Your instructions:
Your answer should be the exact lines of the data below from the one containing "Mel spectrogram of an audio clip." through the one containing "The word, then what the speaker says about it: Tarek: I've"; please include nothing else.

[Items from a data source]
=====

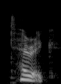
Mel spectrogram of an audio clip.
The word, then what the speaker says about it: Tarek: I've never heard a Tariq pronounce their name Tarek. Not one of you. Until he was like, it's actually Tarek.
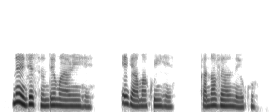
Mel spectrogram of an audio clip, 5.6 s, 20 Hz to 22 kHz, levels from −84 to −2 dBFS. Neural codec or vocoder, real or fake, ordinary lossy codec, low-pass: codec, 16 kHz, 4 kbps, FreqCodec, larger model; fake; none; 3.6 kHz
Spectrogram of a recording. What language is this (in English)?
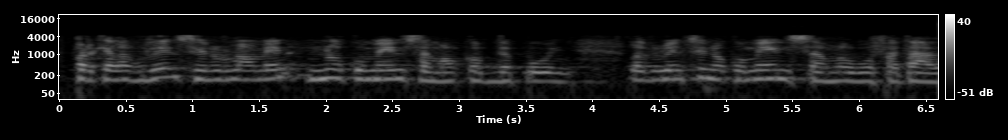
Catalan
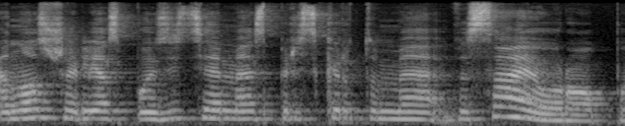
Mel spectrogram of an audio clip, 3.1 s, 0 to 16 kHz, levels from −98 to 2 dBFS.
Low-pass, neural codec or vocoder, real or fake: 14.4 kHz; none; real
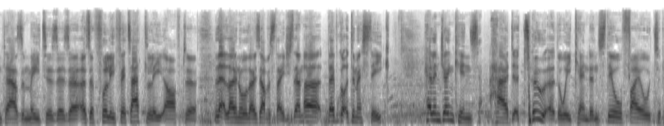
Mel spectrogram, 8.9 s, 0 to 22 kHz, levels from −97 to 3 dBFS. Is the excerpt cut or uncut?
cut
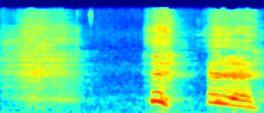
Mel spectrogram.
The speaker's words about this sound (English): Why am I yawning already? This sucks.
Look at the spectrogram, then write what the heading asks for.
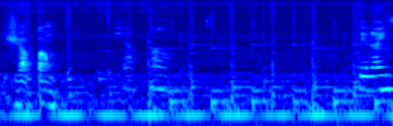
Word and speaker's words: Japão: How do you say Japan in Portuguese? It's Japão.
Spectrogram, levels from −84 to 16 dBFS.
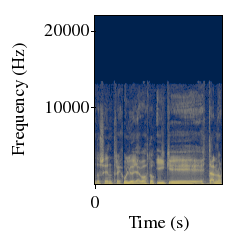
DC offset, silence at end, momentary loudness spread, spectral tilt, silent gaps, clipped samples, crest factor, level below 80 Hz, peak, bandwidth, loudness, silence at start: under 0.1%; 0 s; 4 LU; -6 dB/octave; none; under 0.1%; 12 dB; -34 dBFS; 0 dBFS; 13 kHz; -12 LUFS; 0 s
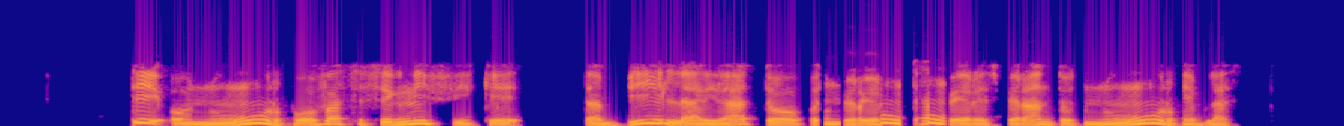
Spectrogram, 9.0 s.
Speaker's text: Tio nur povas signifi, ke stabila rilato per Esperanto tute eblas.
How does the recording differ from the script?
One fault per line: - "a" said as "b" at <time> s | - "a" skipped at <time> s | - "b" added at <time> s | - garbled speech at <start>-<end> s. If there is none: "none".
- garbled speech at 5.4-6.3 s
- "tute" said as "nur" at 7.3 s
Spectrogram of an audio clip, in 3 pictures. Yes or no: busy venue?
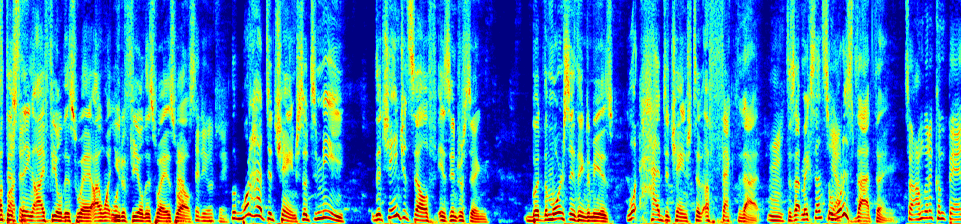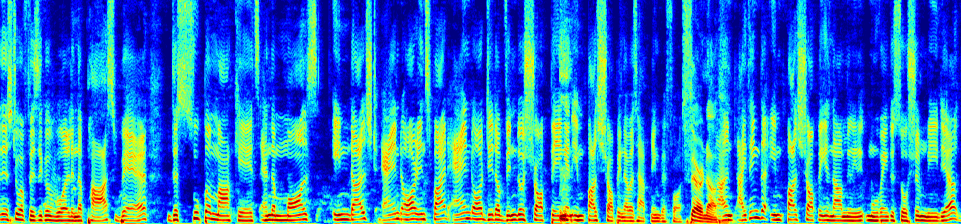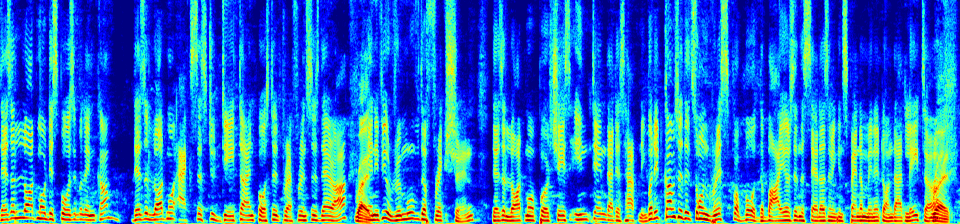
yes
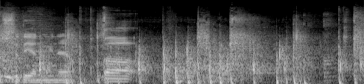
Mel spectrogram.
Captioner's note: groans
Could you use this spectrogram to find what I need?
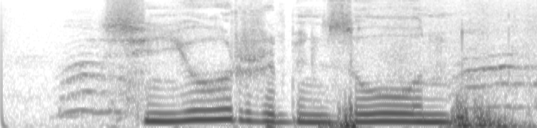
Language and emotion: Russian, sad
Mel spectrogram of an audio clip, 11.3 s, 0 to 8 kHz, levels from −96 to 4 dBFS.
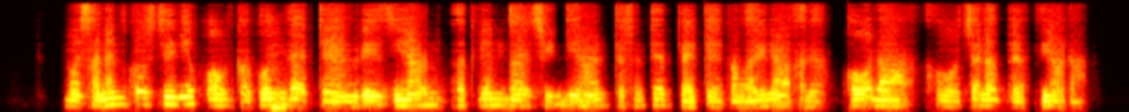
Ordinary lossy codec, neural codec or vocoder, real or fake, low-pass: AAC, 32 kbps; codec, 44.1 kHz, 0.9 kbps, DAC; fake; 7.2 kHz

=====

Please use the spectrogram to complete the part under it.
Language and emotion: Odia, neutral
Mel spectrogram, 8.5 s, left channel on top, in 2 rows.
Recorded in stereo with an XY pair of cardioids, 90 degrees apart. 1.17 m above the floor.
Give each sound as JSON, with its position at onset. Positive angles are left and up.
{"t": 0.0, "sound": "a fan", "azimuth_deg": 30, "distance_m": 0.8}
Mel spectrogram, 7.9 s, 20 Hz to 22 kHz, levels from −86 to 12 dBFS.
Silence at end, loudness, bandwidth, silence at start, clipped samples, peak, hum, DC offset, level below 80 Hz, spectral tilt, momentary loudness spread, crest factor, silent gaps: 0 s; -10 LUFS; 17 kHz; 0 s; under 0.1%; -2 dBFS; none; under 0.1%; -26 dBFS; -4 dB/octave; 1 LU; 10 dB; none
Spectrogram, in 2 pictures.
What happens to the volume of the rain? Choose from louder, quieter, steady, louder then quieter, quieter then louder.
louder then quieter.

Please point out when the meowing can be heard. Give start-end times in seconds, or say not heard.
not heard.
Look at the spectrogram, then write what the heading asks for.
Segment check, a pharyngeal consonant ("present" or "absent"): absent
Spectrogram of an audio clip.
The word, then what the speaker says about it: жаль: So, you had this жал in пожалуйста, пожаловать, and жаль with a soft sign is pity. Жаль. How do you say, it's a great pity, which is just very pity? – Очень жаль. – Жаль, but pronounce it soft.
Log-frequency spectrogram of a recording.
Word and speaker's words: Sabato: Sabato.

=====

Reply to the task:
Mel spectrogram of an audio clip.
The word, then what the speaker says about it: Tarek: I've never heard a Tariq pronounce their name Tarek. Not one of you. Until he was like, it's actually Tarek.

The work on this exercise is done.